_Task material_:

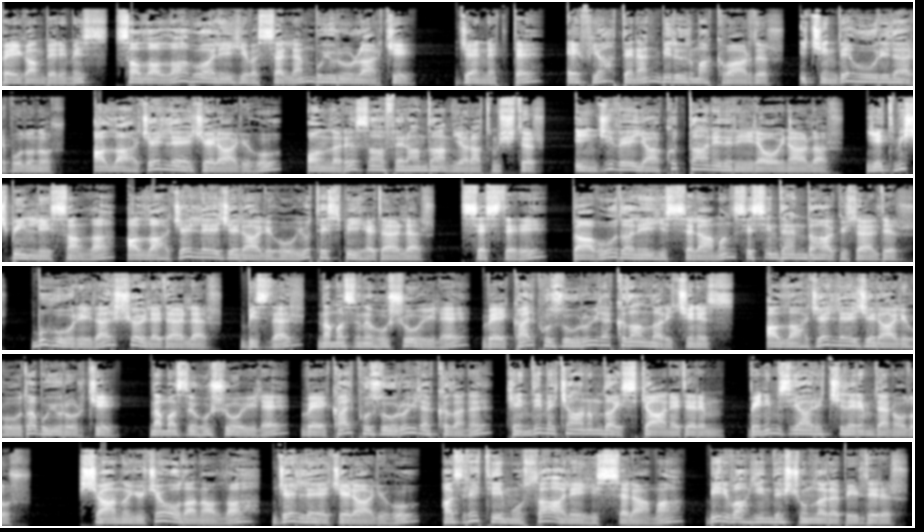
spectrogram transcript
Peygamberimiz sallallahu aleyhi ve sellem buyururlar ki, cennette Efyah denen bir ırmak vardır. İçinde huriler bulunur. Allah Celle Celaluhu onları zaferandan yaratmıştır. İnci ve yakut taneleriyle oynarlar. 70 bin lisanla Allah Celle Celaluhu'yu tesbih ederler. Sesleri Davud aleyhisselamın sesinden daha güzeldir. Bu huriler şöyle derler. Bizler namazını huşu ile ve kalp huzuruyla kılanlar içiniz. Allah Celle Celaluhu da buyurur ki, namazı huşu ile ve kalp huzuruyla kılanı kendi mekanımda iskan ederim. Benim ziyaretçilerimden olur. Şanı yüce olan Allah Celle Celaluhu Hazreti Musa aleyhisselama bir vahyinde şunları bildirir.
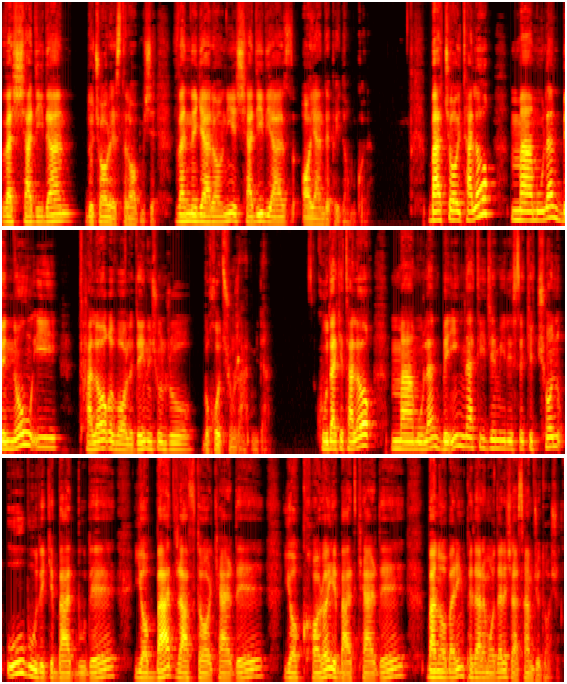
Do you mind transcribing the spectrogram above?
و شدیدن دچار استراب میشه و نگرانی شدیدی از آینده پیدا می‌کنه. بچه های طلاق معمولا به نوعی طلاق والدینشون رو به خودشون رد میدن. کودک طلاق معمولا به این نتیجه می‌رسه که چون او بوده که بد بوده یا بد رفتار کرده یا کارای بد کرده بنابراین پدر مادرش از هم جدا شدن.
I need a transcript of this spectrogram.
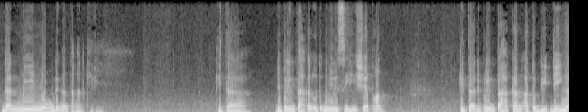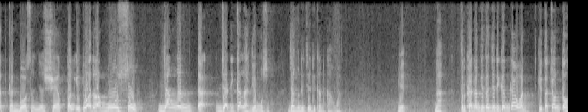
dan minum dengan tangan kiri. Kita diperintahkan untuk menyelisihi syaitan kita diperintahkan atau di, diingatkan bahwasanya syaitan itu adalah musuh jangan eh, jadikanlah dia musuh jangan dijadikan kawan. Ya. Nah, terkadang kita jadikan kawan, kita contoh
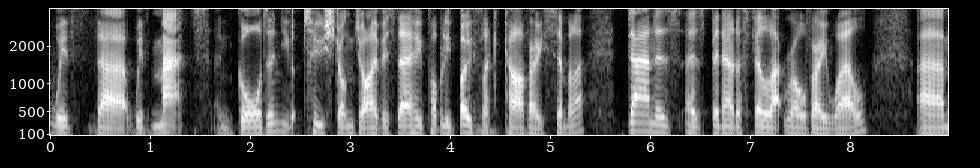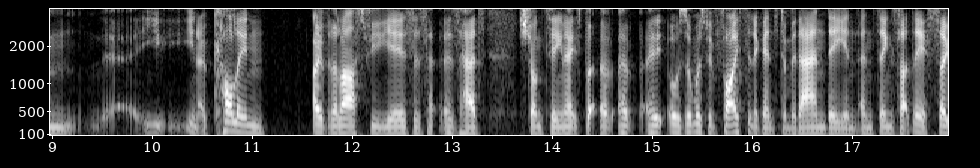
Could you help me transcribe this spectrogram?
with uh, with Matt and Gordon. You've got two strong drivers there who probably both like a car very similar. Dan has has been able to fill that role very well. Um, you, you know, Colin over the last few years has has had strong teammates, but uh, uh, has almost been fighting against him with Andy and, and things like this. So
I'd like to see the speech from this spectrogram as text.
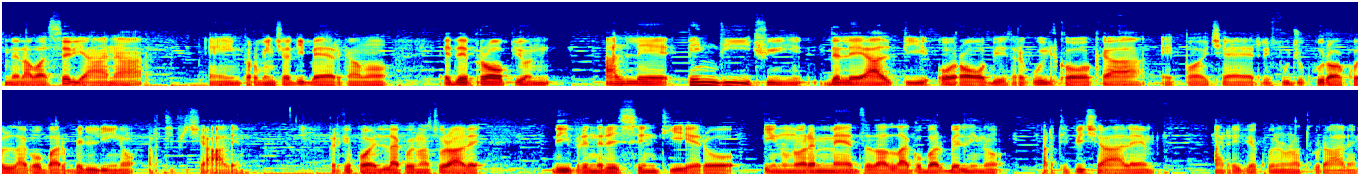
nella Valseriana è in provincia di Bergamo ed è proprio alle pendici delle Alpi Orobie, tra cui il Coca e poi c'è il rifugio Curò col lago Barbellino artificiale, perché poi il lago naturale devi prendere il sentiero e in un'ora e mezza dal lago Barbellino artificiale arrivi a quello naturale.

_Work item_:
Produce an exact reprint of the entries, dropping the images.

_Solution for this task_:
spectrogram transcript
Peygamberimiz sallallahu aleyhi ve sellem buyururlar ki, cennette Efyah denen bir ırmak vardır. İçinde huriler bulunur. Allah Celle Celaluhu onları zaferandan yaratmıştır. İnci ve yakut taneleriyle oynarlar. 70 bin lisanla Allah Celle Celaluhu'yu tesbih ederler. Sesleri Davud aleyhisselamın sesinden daha güzeldir. Bu huriler şöyle derler. Bizler namazını huşu ile ve kalp huzuruyla kılanlar içiniz. Allah Celle Celaluhu da buyurur ki, namazı huşu ile ve kalp huzuruyla kılanı kendi mekanımda iskan ederim. Benim ziyaretçilerimden olur. Şanı yüce olan Allah Celle Celaluhu Hazreti Musa aleyhisselama bir vahyinde şunları bildirir.
Do you mind transcribing the spectrogram above?
و شدیدن دچار استراب میشه و نگرانی شدیدی از آینده پیدا می‌کنه. بچه های طلاق معمولا به نوعی طلاق والدینشون رو به خودشون رد میدن. کودک طلاق معمولا به این نتیجه می‌رسه که چون او بوده که بد بوده یا بد رفتار کرده یا کارای بد کرده بنابراین پدر مادرش از هم جدا شدن.
I need a transcript of this spectrogram.
dan minum dengan tangan kiri. Kita diperintahkan untuk menyelisihi syaitan kita diperintahkan atau di, diingatkan bahwasanya syaitan itu adalah musuh jangan eh, jadikanlah dia musuh jangan dijadikan kawan. Ya. Nah, terkadang kita jadikan kawan, kita contoh
Could you help me transcribe this spectrogram?
with uh, with Matt and Gordon. You've got two strong drivers there who probably both like a car very similar. Dan has has been able to fill that role very well. Um, you, you know, Colin over the last few years has has had strong teammates, but uh, uh, has almost been fighting against him with Andy and, and things like this. So
I'd like to see the speech from this spectrogram as text.
nella Valseriana è in provincia di Bergamo ed è proprio alle pendici delle Alpi Orobie, tra cui il Coca e poi c'è il rifugio Curò col lago Barbellino artificiale, perché poi il lago naturale devi prendere il sentiero e in un'ora e mezza dal lago Barbellino artificiale arrivi a quello naturale.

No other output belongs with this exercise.